Work task —
Please repeat exactly the lines from the one containing "The task is" through the last line of the records, both included, and nothing else, leaving out any pictures.

Data to examine —
···

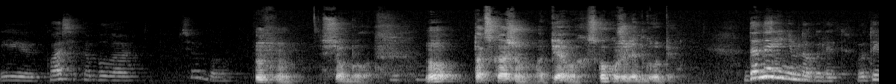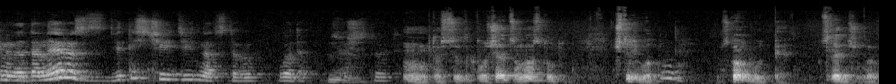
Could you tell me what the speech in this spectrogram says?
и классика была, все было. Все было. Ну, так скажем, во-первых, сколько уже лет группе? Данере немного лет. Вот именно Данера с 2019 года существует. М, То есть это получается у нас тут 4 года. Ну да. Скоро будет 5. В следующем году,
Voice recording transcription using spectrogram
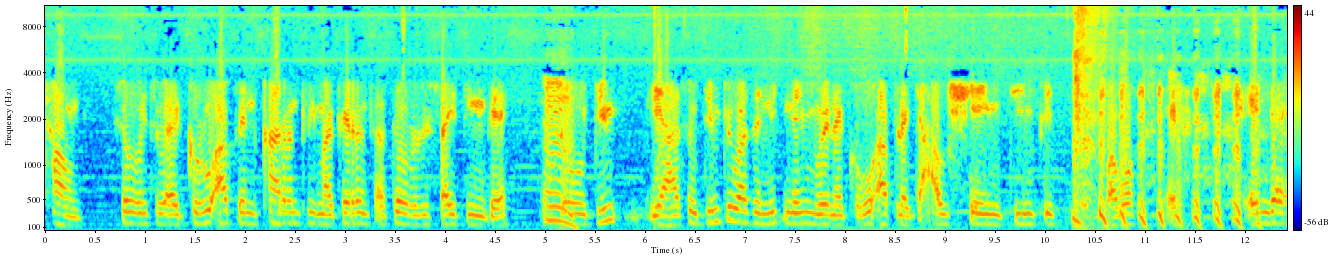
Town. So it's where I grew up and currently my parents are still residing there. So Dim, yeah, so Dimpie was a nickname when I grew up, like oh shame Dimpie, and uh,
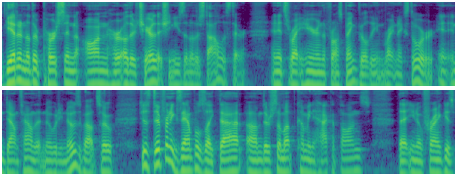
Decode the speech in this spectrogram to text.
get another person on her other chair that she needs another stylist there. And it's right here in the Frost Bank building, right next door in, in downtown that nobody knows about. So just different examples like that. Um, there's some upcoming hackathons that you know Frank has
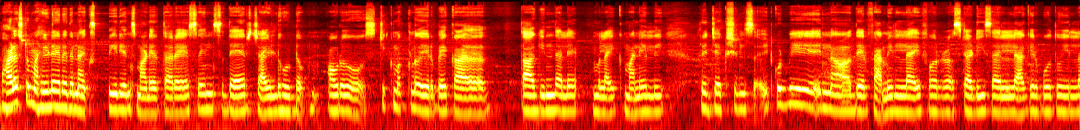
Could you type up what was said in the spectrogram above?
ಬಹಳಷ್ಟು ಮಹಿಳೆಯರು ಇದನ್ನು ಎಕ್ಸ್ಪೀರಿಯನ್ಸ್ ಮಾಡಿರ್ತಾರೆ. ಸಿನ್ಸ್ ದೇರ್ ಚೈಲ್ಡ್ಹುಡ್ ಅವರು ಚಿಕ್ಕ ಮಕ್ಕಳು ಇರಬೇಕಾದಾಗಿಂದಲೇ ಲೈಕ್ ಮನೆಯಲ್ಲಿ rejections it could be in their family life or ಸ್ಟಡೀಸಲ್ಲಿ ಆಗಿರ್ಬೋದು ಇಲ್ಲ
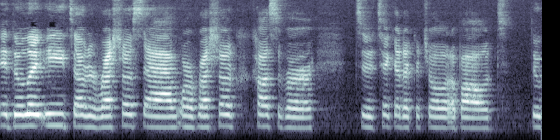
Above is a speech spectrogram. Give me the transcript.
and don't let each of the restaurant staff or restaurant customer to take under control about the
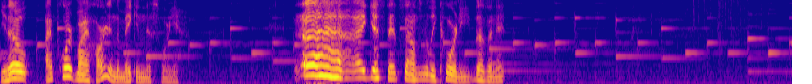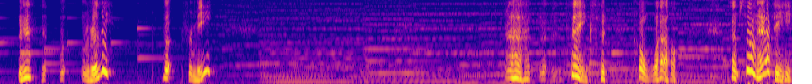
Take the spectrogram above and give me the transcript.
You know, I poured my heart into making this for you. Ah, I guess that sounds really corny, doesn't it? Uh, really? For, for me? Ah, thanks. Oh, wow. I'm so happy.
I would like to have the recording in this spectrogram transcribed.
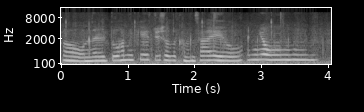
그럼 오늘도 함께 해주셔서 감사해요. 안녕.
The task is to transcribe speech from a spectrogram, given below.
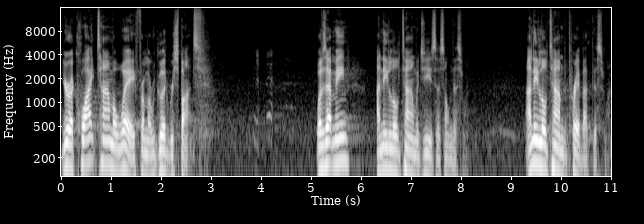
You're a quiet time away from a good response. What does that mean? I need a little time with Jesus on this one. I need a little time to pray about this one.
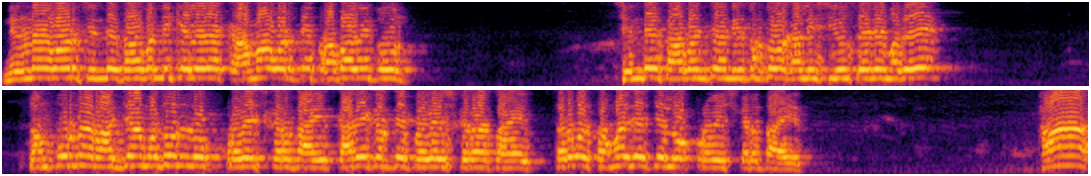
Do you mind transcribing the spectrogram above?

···

Reply to the exercise —
The task is to transcribe speech from a spectrogram, given below.
You're a quiet time away from a good response. What does that mean? I need a little time with Jesus on this one. I need a little time to pray about this one.
Do you mind transcribing the spectrogram above?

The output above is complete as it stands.